We further note that Anderson encouraged Plaintiff to take additional time to think over her decision, offered her the opportunity to speak with Dr. Robson, and gave her the chance to submit a new letter from a physician. These acts by Anderson are inconsistent with the notion that Defendant used Plaintiff's refusal to take a flu shot as an excuse to terminate her on account of her religious beliefs.
As a second basis for attempting to establish pretext, Plaintiff asserts that the employees of Defendant's sister facility—Heartland Living & Rehabilitation (“Heartland”) in Greensboro, North Carolina—were not required to take the flu vaccination, and, therefore, were not subject to discharge for refusing to do so. However, Anderson testified that Heartland “did not require its employees to receive a flu vaccine because it did not have a flu outbreak as defined by the CDC guidelines.” Conversely, as a result of the flu outbreak at the Facility, three residents died, four were hospitalized, and 31 were diagnosed with upper respiratory infections.
For these reasons, it was logical for the Facility to impose a mandatory flu vaccination policy for its employees despite the absence of a comparable policy at Heartland, and Plaintiff cannot show that she was similarly situated to the employees at Heartland for purposes of establishing pretext. See Wang v. UNC–CH Sch. of Med., 216 N.C.App. 185, 204, 716 S.E.2d 646, 658 (2011) (“A Plaintiff relying on disparate treatment evidence must show that she was similarly situated in all material respects to the individuals with whom she seeks to compare herself[.]” (citation, quotation marks, and alteration omitted)).
Finally, Plaintiff argues that the letter she obtained on 28 January 2013 from Dr. Leighton, a physician, established a medical justification for her refusal to take the flu shot. However, she obtained this letter over a month after her discharge and never provided the letter to Anderson. Nor did Plaintiff ever request that she be reinstated following her termination. Therefore, the existence of Dr. Leighton's letter lacks any relevance to Defendant's justification for terminating her employment over one month earlier.
We are satisfied that none of Plaintiff's arguments—either singularly or in combination—are sufficient to raise a genuine issue of material fact as to whether Defendant's asserted rationale for her discharge was a pretext for religious discrimination. See Fatta v. M & M Props. Mgmt., Inc., 221 N.C.App. 369, 375–76, 727 S.E.2d 595, 601 (2012) (“Viewing the evidence in the light most favorable to plaintiff, there is no genuine issue of material fact with respect to the pretext issue. Accordingly, we affirm the trial court's order granting summary judgment in favor of defendant.” (internal citation omitted)), disc. review denied, 366 N.C. 601, 743 S.E.2d 182, 182–83 (2013). As this Court has recognized,
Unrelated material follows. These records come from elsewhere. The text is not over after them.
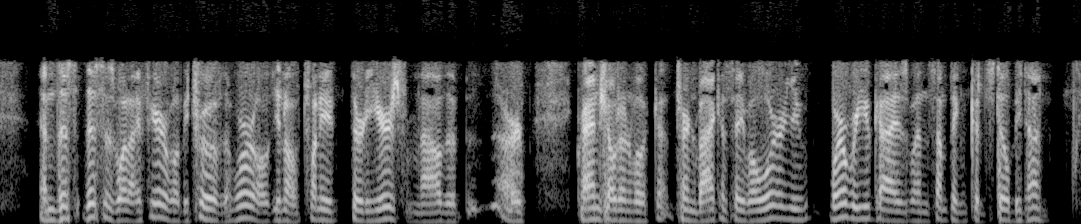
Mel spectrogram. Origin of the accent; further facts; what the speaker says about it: Waterford, Ontario, Canada; born there; I was born in Waterford, Ontario, about 90 miles west of Toronto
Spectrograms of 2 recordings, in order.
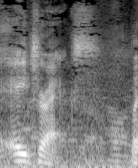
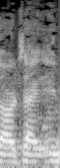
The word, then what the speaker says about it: Artax: Atrax, like an 8-track. – Yeah. – But no, I think it's Artax.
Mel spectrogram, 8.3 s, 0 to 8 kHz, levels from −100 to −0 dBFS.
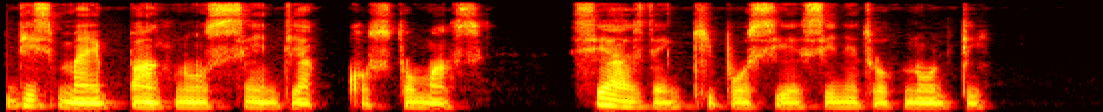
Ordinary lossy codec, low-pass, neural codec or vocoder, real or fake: none; 7.2 kHz; none; real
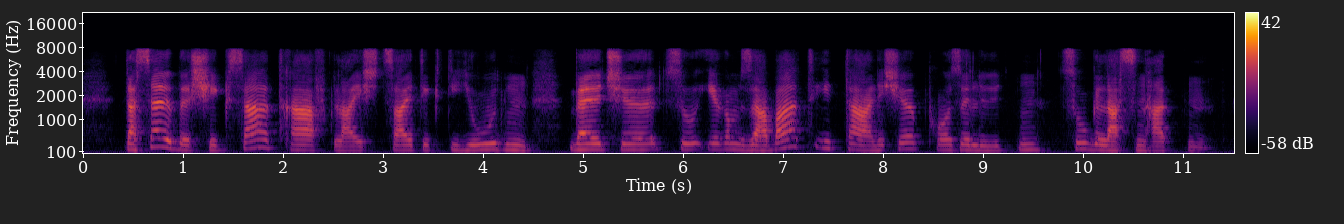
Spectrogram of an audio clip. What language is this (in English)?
German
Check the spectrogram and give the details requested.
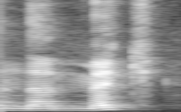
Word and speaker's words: Namek: débats là-dessus, alors que ça s'écrit avec un K à la fin, donc on dit bien Namek, le K à la fin.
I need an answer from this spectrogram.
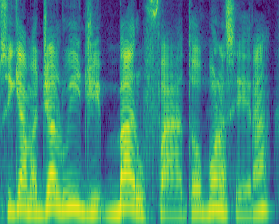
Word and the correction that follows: Burrafato: No, veramente è Burrafato. – Burrafato.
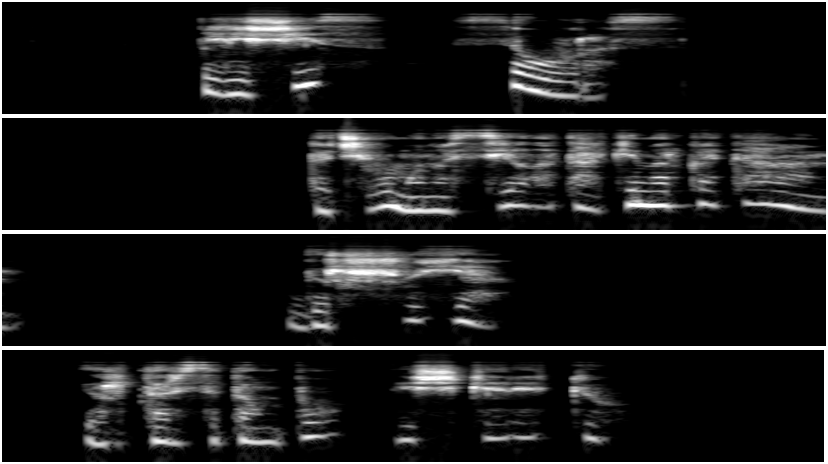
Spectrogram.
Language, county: Lithuanian, Vilnius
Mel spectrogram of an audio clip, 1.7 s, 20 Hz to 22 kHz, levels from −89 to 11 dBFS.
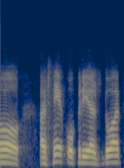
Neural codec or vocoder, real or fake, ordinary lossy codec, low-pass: codec, 16 kHz, 0.5 kbps, X-Codec, HuBERT features, trained on LibriSpeech; fake; Opus, 16 kbps; 7.2 kHz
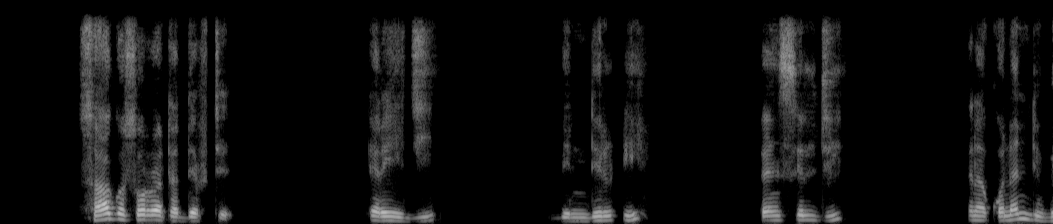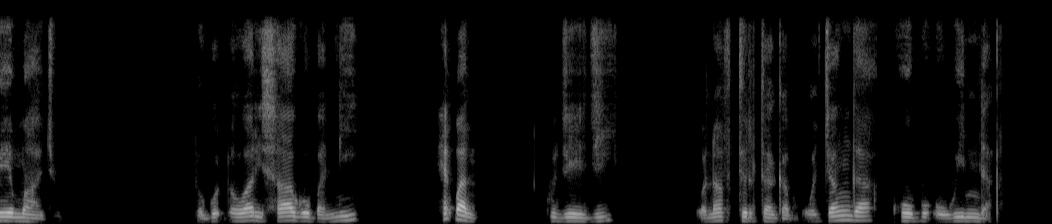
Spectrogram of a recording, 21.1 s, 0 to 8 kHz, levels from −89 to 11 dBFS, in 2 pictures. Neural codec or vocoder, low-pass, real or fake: codec, 16 kHz, 6 kbps, DAC; 7.2 kHz; fake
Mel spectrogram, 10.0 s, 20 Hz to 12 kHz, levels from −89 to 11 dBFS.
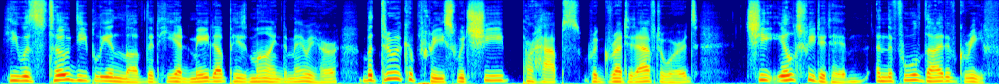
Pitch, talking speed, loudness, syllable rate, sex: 145 Hz, 210 wpm, -18 LUFS, 5.0 syllables/s, male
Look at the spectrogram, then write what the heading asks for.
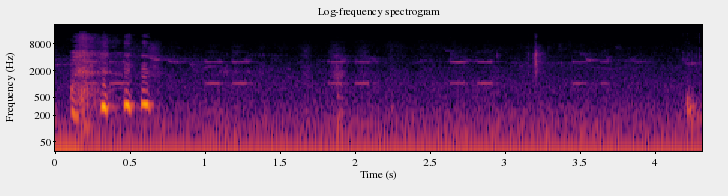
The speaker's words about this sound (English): Oh, something's beeping.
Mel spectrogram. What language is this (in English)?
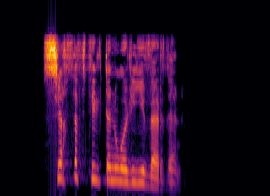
Kabyle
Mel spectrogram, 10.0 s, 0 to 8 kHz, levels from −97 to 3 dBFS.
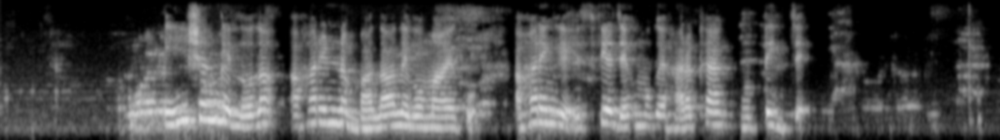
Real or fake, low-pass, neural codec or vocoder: fake; 7.2 kHz; vocoder, 44.1 kHz, 128 mel bands every 256 samples, BigVGAN v2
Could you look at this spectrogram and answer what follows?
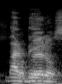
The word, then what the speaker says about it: barbeiros: From where you started, from doing a barber to Barbosos? That's how you say it? – Barbeiros. – Sorry. – Barbeiros.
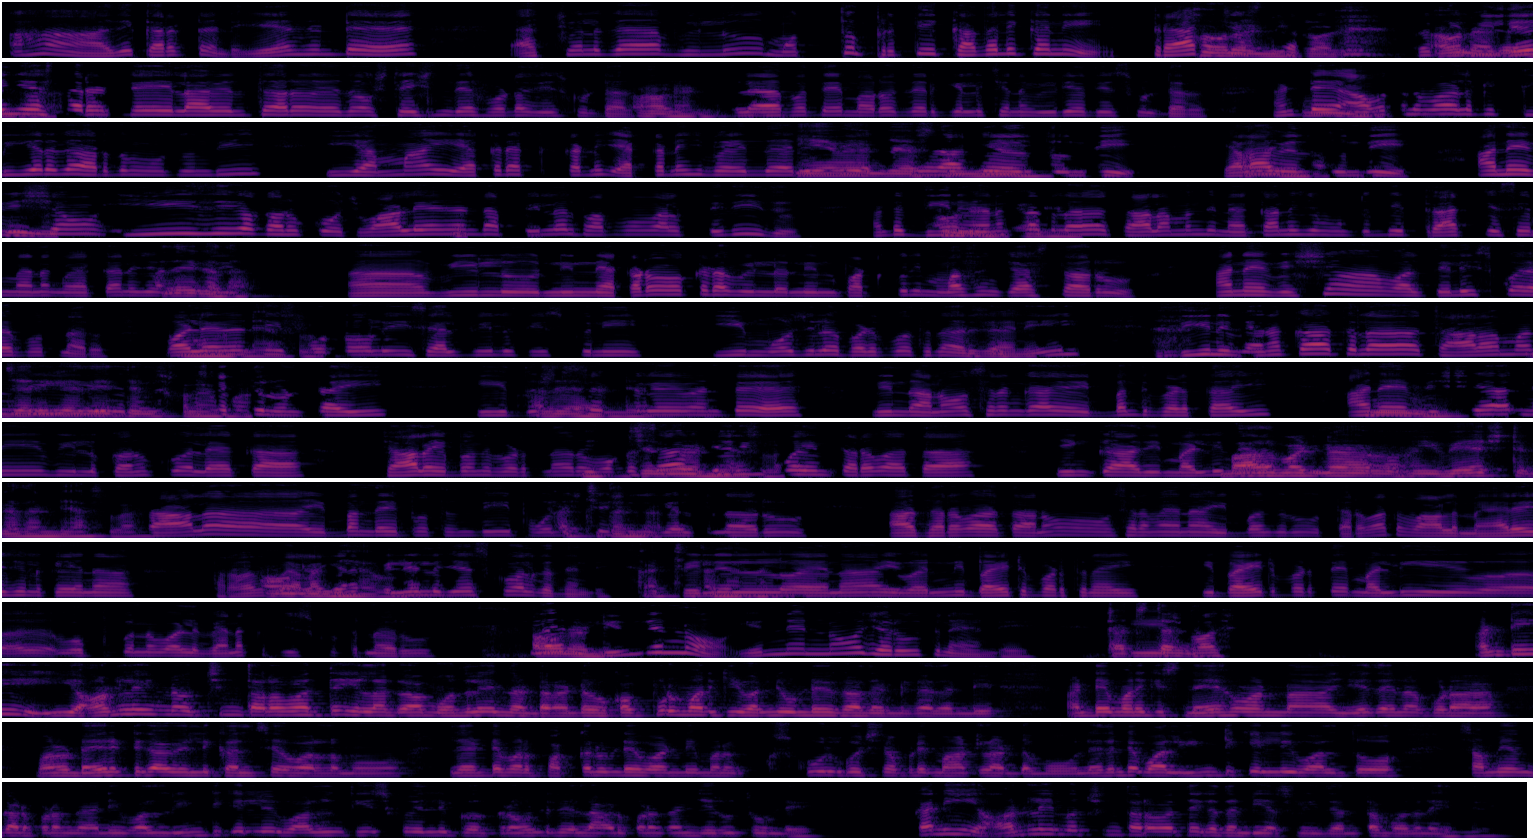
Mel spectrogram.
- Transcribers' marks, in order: in English: "యాక్చువల్‌గా"; in English: "ట్రాప్"; in English: "స్టేషన్"; in English: "క్లియర్‌గా"; in English: "ఈజిగా"; in English: "మెకానిజం"; in English: "ట్రాక్"; in English: "మెకానిజం"; giggle; in English: "వేస్ట్"; in English: "పోలీస్"; other background noise; in English: "సోషల్"; tapping; in English: "డైరెక్ట్‌గా"; in English: "ఆన్‌లైన్"
- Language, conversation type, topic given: Telugu, podcast, మీరు ఆన్‌లైన్‌లో పరిచయమైన వ్యక్తులను ఎంతవరకు నమ్ముతారు?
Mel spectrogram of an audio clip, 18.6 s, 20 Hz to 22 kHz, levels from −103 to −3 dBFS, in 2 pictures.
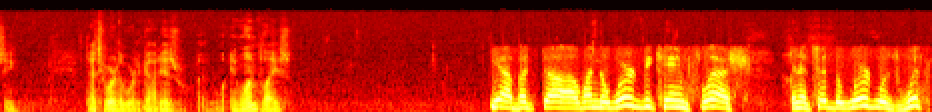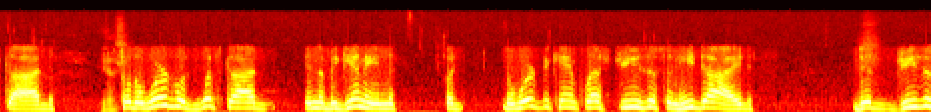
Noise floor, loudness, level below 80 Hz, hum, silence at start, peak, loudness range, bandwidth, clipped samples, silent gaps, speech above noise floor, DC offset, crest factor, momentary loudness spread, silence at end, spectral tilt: -57 dBFS; -14 LUFS; -46 dBFS; none; 0 s; -4 dBFS; 14 LU; 10.5 kHz; under 0.1%; none; 44 dB; under 0.1%; 12 dB; 15 LU; 0 s; -8.5 dB/octave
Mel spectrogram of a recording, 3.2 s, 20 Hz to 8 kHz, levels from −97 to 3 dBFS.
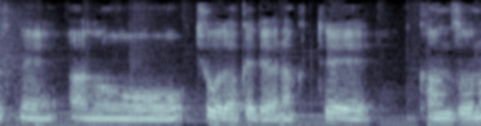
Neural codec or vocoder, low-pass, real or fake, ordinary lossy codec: none; none; real; none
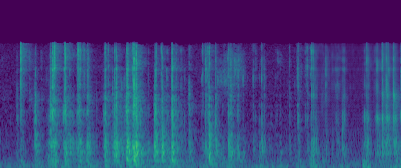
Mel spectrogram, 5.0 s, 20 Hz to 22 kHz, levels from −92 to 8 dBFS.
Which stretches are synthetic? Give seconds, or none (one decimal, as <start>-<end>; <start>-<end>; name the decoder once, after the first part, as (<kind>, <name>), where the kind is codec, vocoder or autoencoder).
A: 3.9-5.0 (vocoder, Vocos)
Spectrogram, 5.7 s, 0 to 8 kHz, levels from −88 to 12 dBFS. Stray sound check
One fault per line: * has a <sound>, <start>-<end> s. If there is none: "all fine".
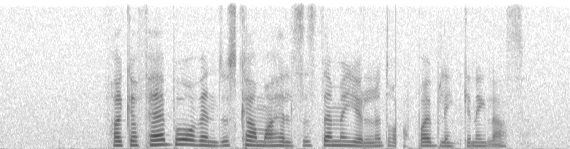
* has a dropout, 4.0-4.0 s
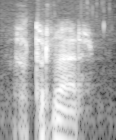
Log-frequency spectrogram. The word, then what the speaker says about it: retornar: In European Portuguese, it's normally an alveolar tap. R. For example, Retornar. Retornar. Retornar.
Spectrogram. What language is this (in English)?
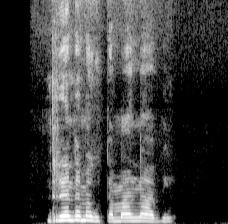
Kikuyu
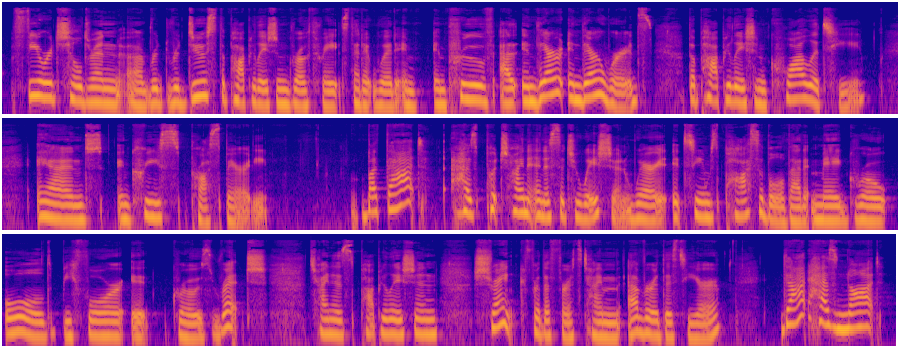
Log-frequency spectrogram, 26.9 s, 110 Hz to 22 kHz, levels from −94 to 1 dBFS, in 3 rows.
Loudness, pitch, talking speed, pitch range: -25 LUFS, 200 Hz, 135 wpm, 180-235 Hz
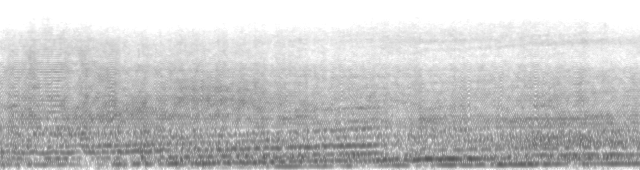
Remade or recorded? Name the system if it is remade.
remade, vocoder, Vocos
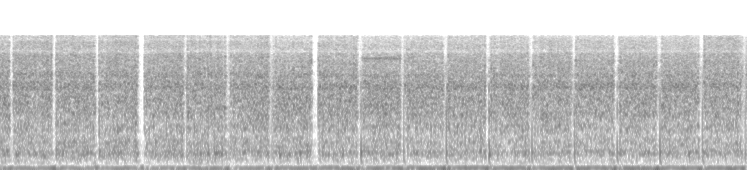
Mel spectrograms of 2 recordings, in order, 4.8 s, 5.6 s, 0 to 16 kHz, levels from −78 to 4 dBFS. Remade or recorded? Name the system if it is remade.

a plaintiff's own assertions of discrimination in and of themselves are insufficient to counter substantial evidence of legitimate nondiscriminatory reasons for an adverse employment action. It is the perception of the decision maker which is relevant, not the self-assessment of the plaintiff. Even in discrimination cases where motive and intent are critical to the analysis, summary judgment may be appropriate if the non-moving party rests merely upon conclusory allegations, improbable inferences and unsupported speculation.
Id. at 375, 727 S.E.2d 595, 727 S.E.2d at 601 (internal citations and quotation marks omitted). We conclude that this is such a case.
For the reasons stated above, we affirm the trial court's order granting summary judgment in favor of Defendant.